23 Nov The Importance Of ‘Why’: Innovation and Leadership
Behind every great idea, there is a motive. Why does the idea exist? What is the purpose? The cause? The belief? According to Simon Sinek, this element of the developmental process is defined as the ‘why’ and describes the emotional drive behind an idea (Sinek, n.d.). The ‘why’ is the heart of an idea and is complimented by two other elements, the ‘how’ and the ‘what’. Together, these three elements make up what Sinek refers to as ‘the golden circle’ and provide insight to the implementation process of an idea.
Although the process of implementing an idea always consists of all three aspects of the golden circle, the difference between project outcomes, depends upon how the process is carried out. Sinek suggests that there are two ways to promote an idea, starting from the outside of the golden circle with ‘what’ and proceeding to ‘why’, or starting with ‘why’ and continuing on to ‘how’ before finally explaining what the idea is. Interestingly, those who promote their idea by starting with ‘why’ are generally more successful, according to Sinek. The reason these two methods of promotion result in different outcomes lies within our human biology.

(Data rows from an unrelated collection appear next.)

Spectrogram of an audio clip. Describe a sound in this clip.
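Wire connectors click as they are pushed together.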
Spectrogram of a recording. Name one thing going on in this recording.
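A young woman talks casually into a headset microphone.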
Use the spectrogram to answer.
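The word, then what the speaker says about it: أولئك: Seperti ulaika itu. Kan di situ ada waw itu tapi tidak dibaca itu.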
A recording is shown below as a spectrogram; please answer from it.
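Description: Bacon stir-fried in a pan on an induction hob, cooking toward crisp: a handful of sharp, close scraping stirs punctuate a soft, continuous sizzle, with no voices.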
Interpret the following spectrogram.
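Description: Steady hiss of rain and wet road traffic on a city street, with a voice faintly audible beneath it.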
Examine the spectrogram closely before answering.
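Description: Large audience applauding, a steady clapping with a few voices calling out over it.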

Promotion of an idea by first communicating the ‘why’ and ‘how’ initiates the use of the limbic system, a part of the brain that is responsible for driving behavior. This allows for a person to relate their emotions to the idea before actually understanding how it can be put into action; thus, making it feel as if the idea came to them naturally. Furthermore, if a person experiences an emotional tie to an idea, they may feel in control and more confident in their decision to support the idea. In order to ensure this relationship between an idea and its prospective population, it is advantageous for the innovator to align plans for marketing around the ‘why’ and sell their idea based on personal motive.

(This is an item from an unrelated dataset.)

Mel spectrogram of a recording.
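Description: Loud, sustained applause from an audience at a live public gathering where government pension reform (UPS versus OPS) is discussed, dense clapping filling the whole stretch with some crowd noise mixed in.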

In order to keep sight of the ‘why’ as we continue to move forward with innovative ideas, it is important to make sure that we, ourselves, understand why we are passionate about the idea in the first place. After all, Simon Sinek proposes that people are not interested in what you do, but why you do it (Sinek, n.d.). Furthermore, he states that when a leader is driven by a purpose, by a cause, by a belief, people are more apt to be inspired and support the idea (Sinek, n.d.). By demonstrating the ability to answer difficult questions in reference to the golden circle such as, ‘what is the reasoning behind the idea?’ or ‘how will this improve the lives of the consumers?’ we will strengthen the understanding of personal motive and inspire others not by advertising a product, but a relatable purpose. Sinek, S. (n.d.). How great leaders inspire action. Retrieved November 8, 2015.